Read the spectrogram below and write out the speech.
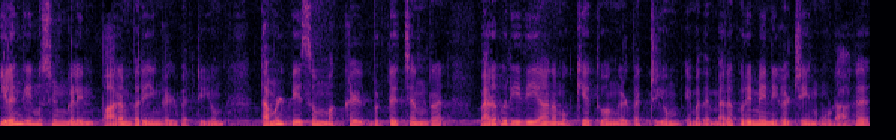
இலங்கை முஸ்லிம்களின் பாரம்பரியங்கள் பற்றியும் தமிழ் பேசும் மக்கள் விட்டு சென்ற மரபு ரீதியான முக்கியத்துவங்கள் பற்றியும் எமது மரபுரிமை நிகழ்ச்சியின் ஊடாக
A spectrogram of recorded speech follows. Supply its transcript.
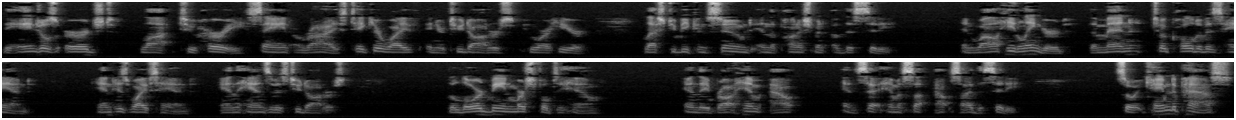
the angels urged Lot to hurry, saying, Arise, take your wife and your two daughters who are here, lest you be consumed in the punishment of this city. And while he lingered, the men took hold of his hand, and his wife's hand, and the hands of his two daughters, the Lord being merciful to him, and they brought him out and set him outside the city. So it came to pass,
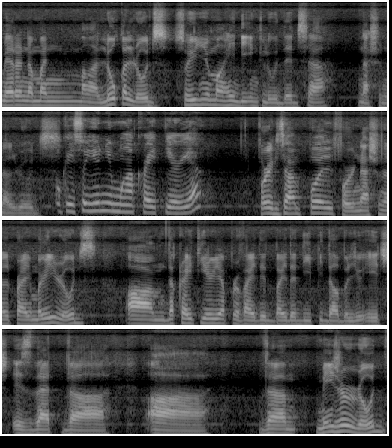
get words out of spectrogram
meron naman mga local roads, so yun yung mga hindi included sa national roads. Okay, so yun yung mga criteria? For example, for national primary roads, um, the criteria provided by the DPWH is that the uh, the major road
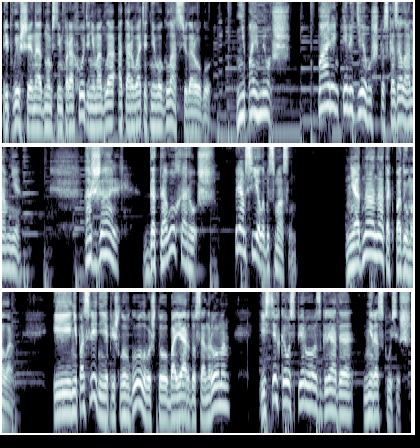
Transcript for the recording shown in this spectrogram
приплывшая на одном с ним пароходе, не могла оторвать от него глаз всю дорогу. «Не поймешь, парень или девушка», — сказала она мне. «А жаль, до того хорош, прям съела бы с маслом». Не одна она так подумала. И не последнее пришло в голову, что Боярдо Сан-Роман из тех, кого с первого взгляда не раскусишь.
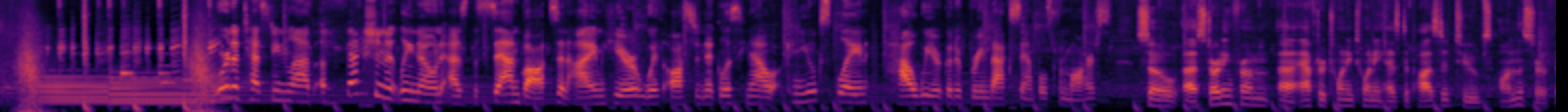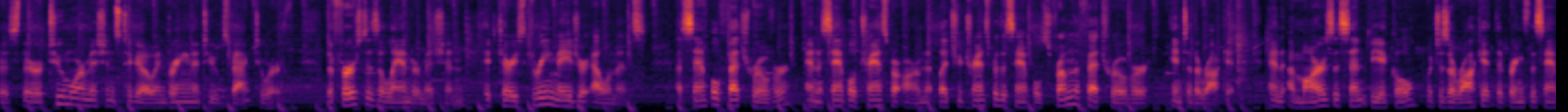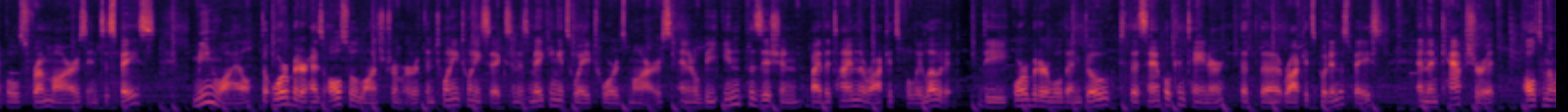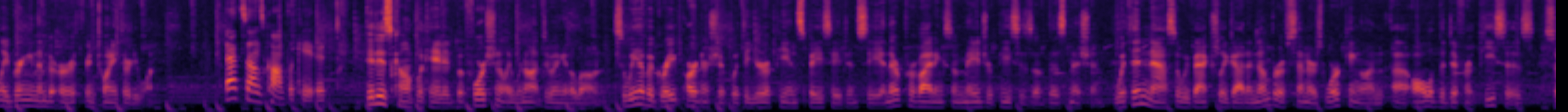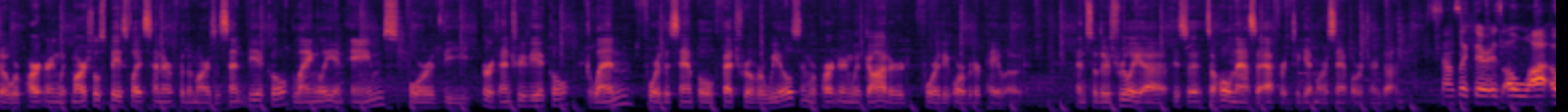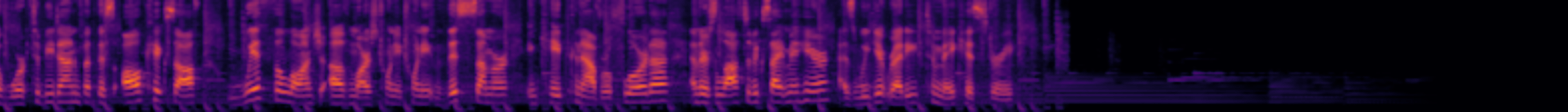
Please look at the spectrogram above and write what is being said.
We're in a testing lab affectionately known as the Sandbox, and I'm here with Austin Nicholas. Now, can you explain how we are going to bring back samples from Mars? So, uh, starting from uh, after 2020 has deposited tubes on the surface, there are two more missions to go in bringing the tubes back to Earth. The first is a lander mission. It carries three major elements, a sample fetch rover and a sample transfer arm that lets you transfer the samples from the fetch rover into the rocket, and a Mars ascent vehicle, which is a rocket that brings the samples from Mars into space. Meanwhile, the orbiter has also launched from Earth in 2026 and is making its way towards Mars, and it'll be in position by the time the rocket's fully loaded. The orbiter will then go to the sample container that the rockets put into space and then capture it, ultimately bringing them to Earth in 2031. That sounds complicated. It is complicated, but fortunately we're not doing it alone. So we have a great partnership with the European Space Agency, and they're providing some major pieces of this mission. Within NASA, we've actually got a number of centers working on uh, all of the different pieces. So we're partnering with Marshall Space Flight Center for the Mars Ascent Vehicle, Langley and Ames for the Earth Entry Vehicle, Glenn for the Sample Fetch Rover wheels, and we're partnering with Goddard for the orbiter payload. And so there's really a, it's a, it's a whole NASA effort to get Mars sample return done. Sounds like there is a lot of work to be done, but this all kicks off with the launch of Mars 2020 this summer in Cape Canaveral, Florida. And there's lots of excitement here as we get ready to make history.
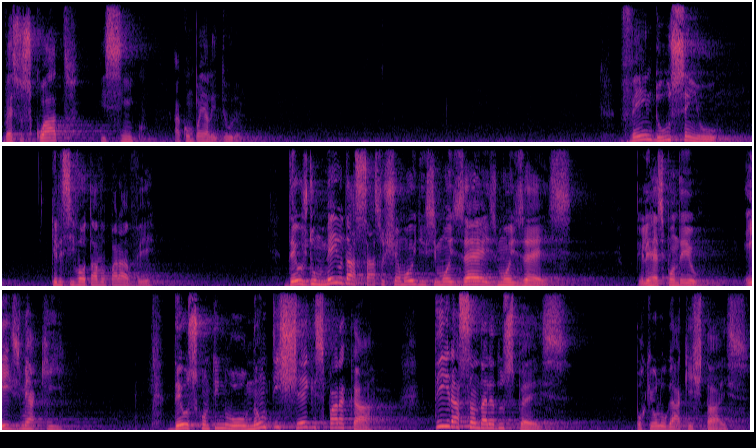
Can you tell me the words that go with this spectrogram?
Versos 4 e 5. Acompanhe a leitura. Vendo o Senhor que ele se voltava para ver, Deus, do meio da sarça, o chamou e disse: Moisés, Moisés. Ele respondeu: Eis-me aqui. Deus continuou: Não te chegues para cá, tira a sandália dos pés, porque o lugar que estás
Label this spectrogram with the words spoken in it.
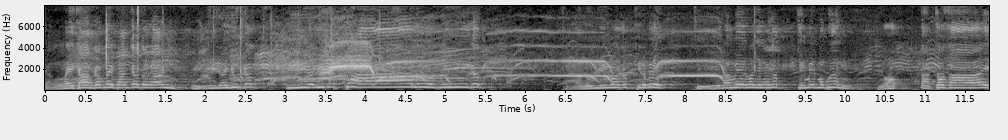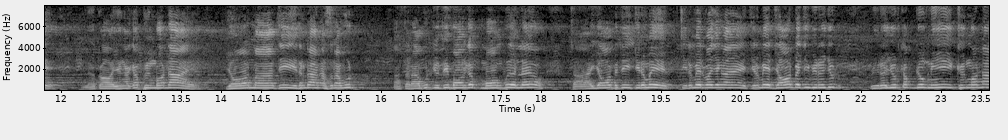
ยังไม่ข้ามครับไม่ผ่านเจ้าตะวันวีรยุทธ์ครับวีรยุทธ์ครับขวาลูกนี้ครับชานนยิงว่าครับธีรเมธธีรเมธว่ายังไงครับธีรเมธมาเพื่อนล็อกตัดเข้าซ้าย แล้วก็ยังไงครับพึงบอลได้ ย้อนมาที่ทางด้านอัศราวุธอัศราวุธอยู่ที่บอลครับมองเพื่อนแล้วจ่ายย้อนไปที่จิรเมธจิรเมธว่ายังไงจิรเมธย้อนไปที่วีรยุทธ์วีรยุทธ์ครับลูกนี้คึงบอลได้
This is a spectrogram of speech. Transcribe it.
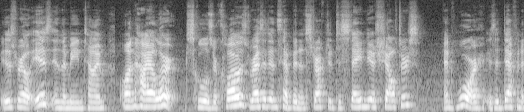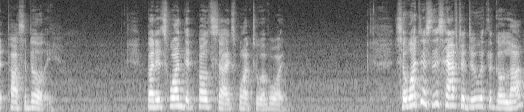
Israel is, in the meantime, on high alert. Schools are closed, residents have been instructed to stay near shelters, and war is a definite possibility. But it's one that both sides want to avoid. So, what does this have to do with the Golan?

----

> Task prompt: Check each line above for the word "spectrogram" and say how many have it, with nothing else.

> Result for this task: 8